Problem to work on — Your task is to copy the records that follow exactly, minus any images.
------------------------------------------------------------------------
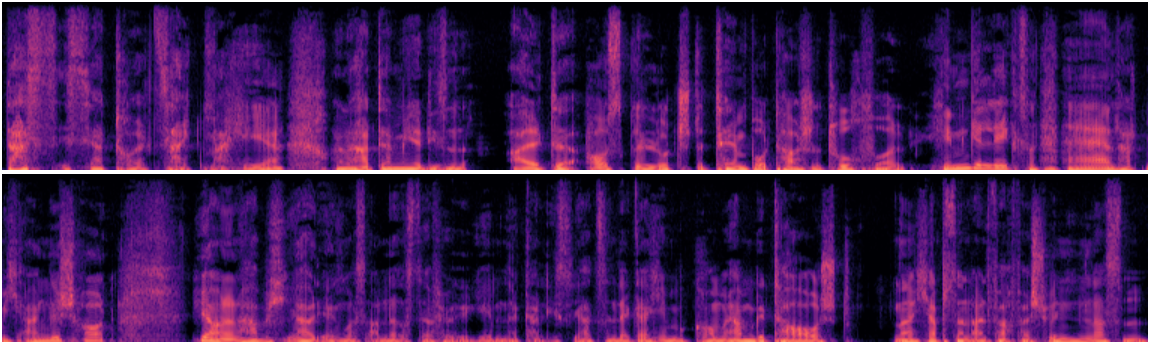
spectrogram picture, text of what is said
Das ist ja toll, zeig mal her. Und dann hat er mir diesen alte, ausgelutschte Tempotaschentuch voll hingelegt und, äh, und hat mich angeschaut. Ja, und dann habe ich ihr halt irgendwas anderes dafür gegeben. Der Kalisi hat sein Leckerchen bekommen, wir haben getauscht. Na, ich habe es dann einfach verschwinden lassen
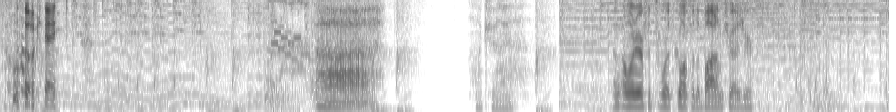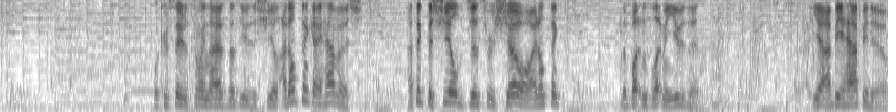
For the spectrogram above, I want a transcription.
okay. Ah. Uh, okay. I, I wonder if it's worth going for the bottom treasure. Well, Crusader's throwing knives doesn't use a shield. I don't think I have a... I think the shield's just for show. I don't think the buttons let me use it. Yeah, I'd be happy to.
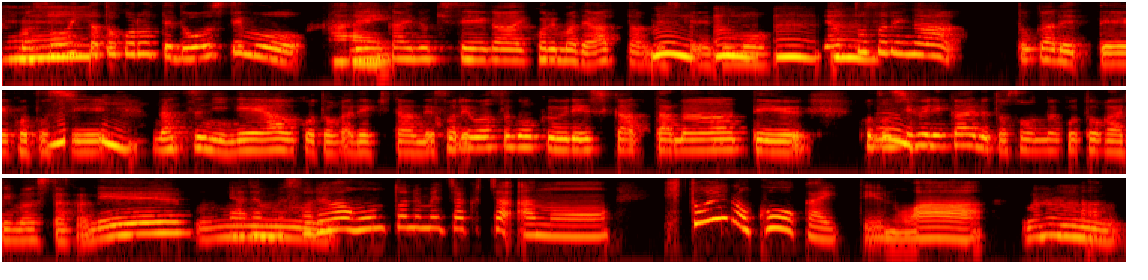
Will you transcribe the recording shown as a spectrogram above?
ね。まあそういったところってどうしてもはい。面会の規制がこれまであったんですけれども、やっとそれが解かれて今年、うん夏にね、会うことができたんで、それはすごく嬉しかったなっていう、今年振り返るとそんなことがありましたかね。うんいや、でもそれ、は本当にめちゃくちゃ、あの、人への後悔っていうのは、うん。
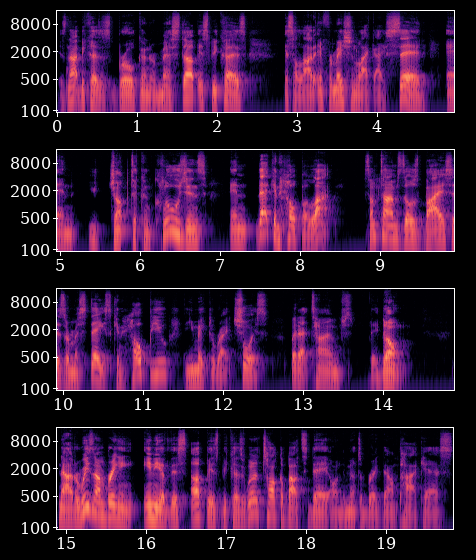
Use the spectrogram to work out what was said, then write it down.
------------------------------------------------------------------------
Answer area —
spectrogram picture, text of what is said
Das ist ja toll, zeig mal her. Und dann hat er mir diesen alte, ausgelutschte Tempotaschentuch voll hingelegt und, äh, und hat mich angeschaut. Ja, und dann habe ich ihr halt irgendwas anderes dafür gegeben. Der Kalisi hat sein Leckerchen bekommen, wir haben getauscht. Na, ich habe es dann einfach verschwinden lassen
For the spectrogram above, I want a transcription.
okay. Ah. Uh, okay. I, I wonder if it's worth going for the bottom treasure. Well, Crusader's throwing knives doesn't use a shield. I don't think I have a... I think the shield's just for show. I don't think the buttons let me use it. Yeah, I'd be happy to.
Will you transcribe the recording shown as a spectrogram above?
ね。まあそういったところってどうしてもはい。面会の規制がこれまであったんですけれども、やっとそれが解かれて今年、うん夏にね、会うことができたんで、それはすごく嬉しかったなっていう、今年振り返るとそんなことがありましたかね。うんいや、でもそれ、は本当にめちゃくちゃ、あの、人への後悔っていうのは、うん。
Use the spectrogram to work out what was said, then write it down.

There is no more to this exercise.